    • Hi Jeff, my apologies for not approving your first comment immediately. As mentioned in the “About” page of this blog, all comments are moderated. As I am located in the UK, the time difference often means that I don’t get to the comments until the next day (when you posted this comment, it was 3am and I was sleeping). Thanks for your patience in this instance.

      • Oh, how interesting this issue has become. We must remember that He is consistent in His requirements of us. The thief on the cross repented and confessed Jesus. Jesus then told him he was saved. That was all that was necessary. There was no baptism; no immersion, no sprinkling, no pouring, no anything.

        Baptism is to the new covenant what circumcision was to the old; an outward sign of an inner commitment, so that the world could see what has taken place in a person’s heart.

        Everyone please remember, only God knows what has taken place in your heart, and what your relationship with Him truly is.

        • Women were not circumcised under the old covenant.
          But to the fact of the thief on the cross, God will and can make exceptions but the point is He (GOD) has commanded all to repent and turn from their wicked ways.

  • Thanks for posting my comments.
    I come from a background of persecution of my beliefs on baptism and am very aware of the fact that any belief other then the accepted so called (Orthodox) view is shunned or worse.
    I find it ironic the fact that no one was baptized in the formula found in Matt 28:19 in the new testament calling into question its authenticity.

  • This set of classic works on baptism needs to be promoted. It looks like just a few more bids will reach the goal.

    A careful reading of these volumes will answer all the questions raised above. How do I know this? I own and have carefully and repeatedly studied the many volumes in this set which I already own in printed form.

    It will be a delight to have these volumes tagged and searchable in the Logos format!

  • All of the above posts demonstrate there are various opinions which were arrived at after, for a number of people who posted, considerable thought. This seems to me to demonstrate the necessity of studying the history of this argument to understand why people can have such strong and yet diverse opinions about the subject. This argument (the word argument being used here in the classical sense) has a number of levels or approaches which must be considered and understood to be able to engage in an argument in a constructive manner. The opinion of a person who proclaims his or her’s to be valid without understanding the validity or veracity of those whom disagree must by its nature be suspect. The value of the resources being offered is rooted in this understanding.
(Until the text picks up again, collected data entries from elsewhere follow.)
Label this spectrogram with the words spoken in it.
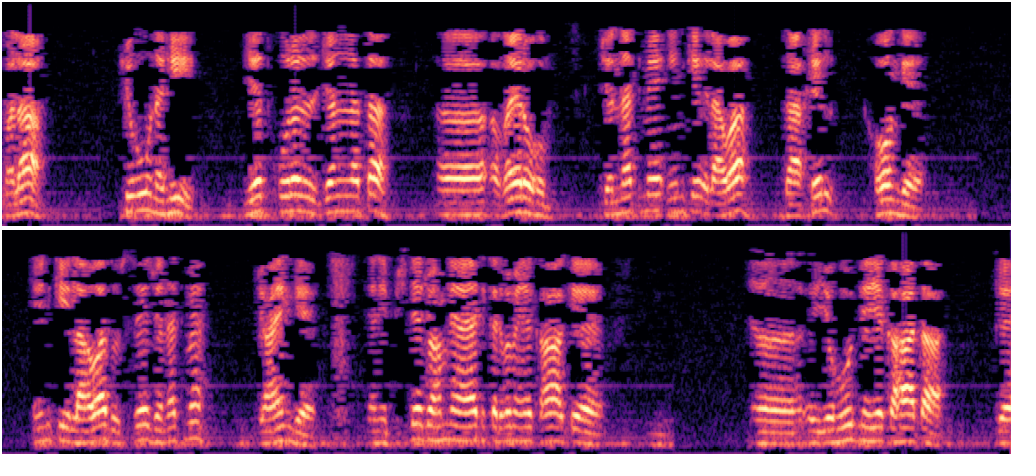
بلا، کیوں نہیں؟ یدخل الجنت غیرهم جنت میں ان کے علاوہ داخل ہوں گے۔ ان کے علاوہ دوسرے جنت میں جائیں گے۔ یعنی پچھلے جو ہم نے آیت کریمہ میں یہ کہا کہ یہود نے یہ کہا تھا کہ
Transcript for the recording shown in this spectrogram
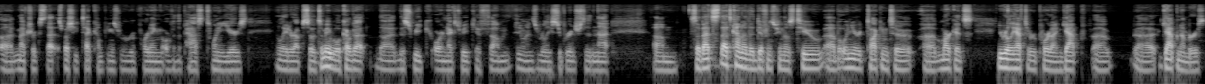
uh, metrics that especially tech companies were reporting over the past 20 years in later episodes. So maybe we'll cover that uh, this week or next week if um, anyone's really super interested in that. Um, so that's that's kind of the difference between those two. Uh, but when you're talking to uh, markets, you really have to report on GAAP uh, uh, GAAP numbers,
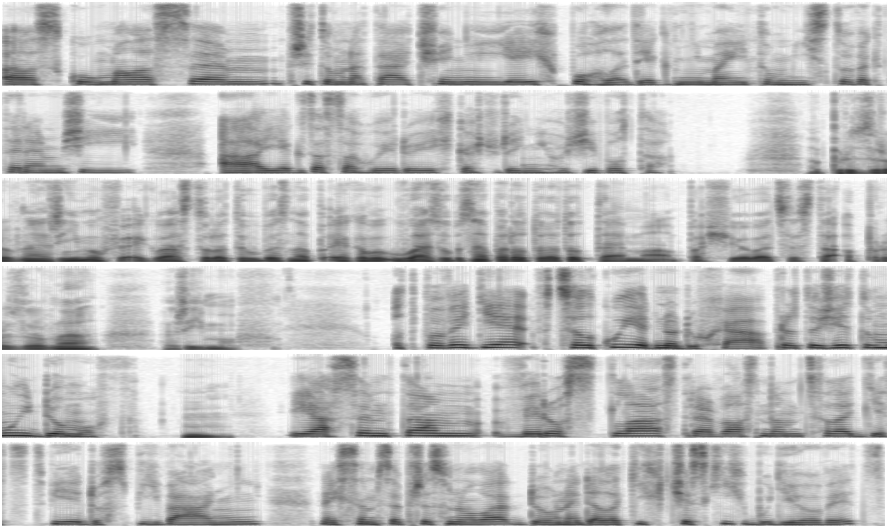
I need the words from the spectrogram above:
A zkoumala jsem při tom natáčení jejich pohled, jak vnímají to místo, ve kterém žijí a jak zasahuje do jejich každodenního života. A proč zrovna Římov? Jak vás tohle vůbec jak u vás vůbec napadlo tohleto téma, Pašijové cesta a proč zrovna Římov? Odpověď je v celku jednoduchá, protože je to můj domov. Hmm. Já jsem tam vyrostla, strávila jsem tam celé dětství, dospívání, než jsem se přesunula do nedalekých českých Budějovic,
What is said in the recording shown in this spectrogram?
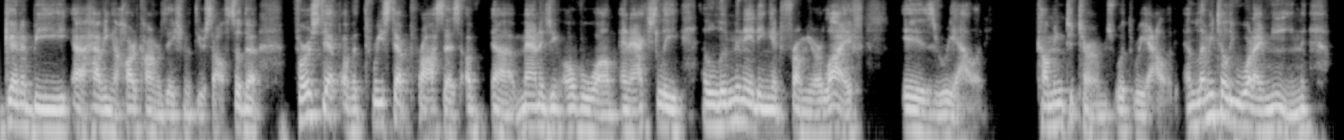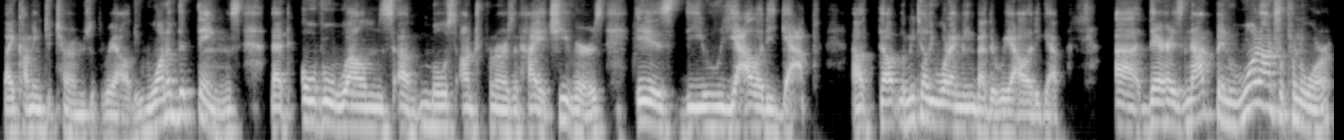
going to be uh, having a hard conversation with yourself. So the first step of a three-step process of uh, managing overwhelm and actually eliminating it from your life is reality. Coming to terms with reality. And let me tell you what I mean by coming to terms with reality. One of the things that overwhelms uh, most entrepreneurs and high achievers is the reality gap. Tell, let me tell you what I mean by the reality gap. Uh, there has not been one entrepreneur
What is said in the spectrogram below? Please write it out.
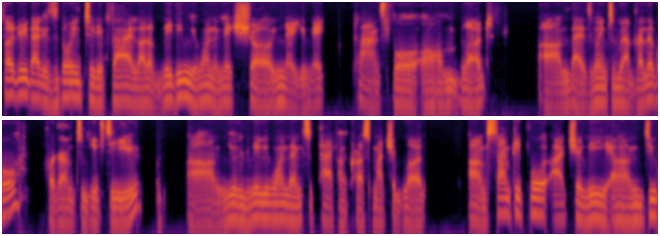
surgery that is going to require a lot of bleeding, you want to make sure, you know, you make plans for um, blood um, that is going to be available for them to give to you. Um, you really want them to pack and cross match your blood um, some people actually um, do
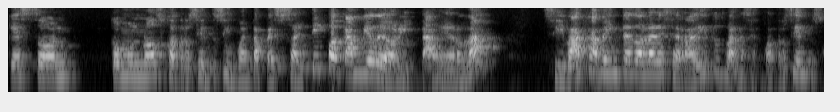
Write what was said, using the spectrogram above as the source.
que son como unos 450 pesos al tipo de cambio de ahorita, ¿verdad? Si baja 20 dólares cerraditos, van a ser 400.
  • I can only laugh at those who question the need for 42 volumes. Just read the responses. Obviously, these volumes include arguments for why one form of baptism is preferable over another, if at all. I’m very interested in the set and will be bidding just to have them as part of my library for reference. Logos has does a solid job on bringing these types of volumes to those who need and want them. Thanks, Logos, just this thread alone is enough to convince me that I need this tome.
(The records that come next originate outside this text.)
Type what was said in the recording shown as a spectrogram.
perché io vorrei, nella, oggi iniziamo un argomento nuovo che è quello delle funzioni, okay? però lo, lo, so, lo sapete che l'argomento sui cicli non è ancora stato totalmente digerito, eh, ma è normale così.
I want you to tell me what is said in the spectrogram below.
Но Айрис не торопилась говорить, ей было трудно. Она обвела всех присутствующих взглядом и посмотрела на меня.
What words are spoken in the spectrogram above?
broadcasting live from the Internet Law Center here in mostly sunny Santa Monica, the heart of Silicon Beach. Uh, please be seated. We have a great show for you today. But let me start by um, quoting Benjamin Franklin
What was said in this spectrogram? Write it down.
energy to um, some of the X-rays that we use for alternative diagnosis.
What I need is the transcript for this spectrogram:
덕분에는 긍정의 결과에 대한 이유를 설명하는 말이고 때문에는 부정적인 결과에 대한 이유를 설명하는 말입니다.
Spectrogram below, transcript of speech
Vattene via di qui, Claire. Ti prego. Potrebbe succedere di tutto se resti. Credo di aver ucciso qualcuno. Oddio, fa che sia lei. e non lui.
  • Is Jesus relevant to theology? (I hope so).

    John 3:5. What could have Jesus meant?

    Is entering the Kingdom of God something different from being saved?

    Sometimes I have seen traditions focusing too much in man made theological constructs, and too little on what Jesus actually said (or Paul, John the loved Apostle, etc.).

    Just for further research, reflection and comment.

  • Back to the original question, if legions of theologians over the past 20 centuries haven’t been able to reach agreement on this one, I seriously doubt reading these 42 volumes will yield any more success in resolving the issue than reading another 4200.

  • I like these kinds of things because they will pop up in the searches. I will not read through any but will avail myself of them as needed while searching. My free books from connect this month are :”The Jewish Encyclopedia” and “Democracy in America”. I doubt I will read through either one.

Written by Tavis Bohlinger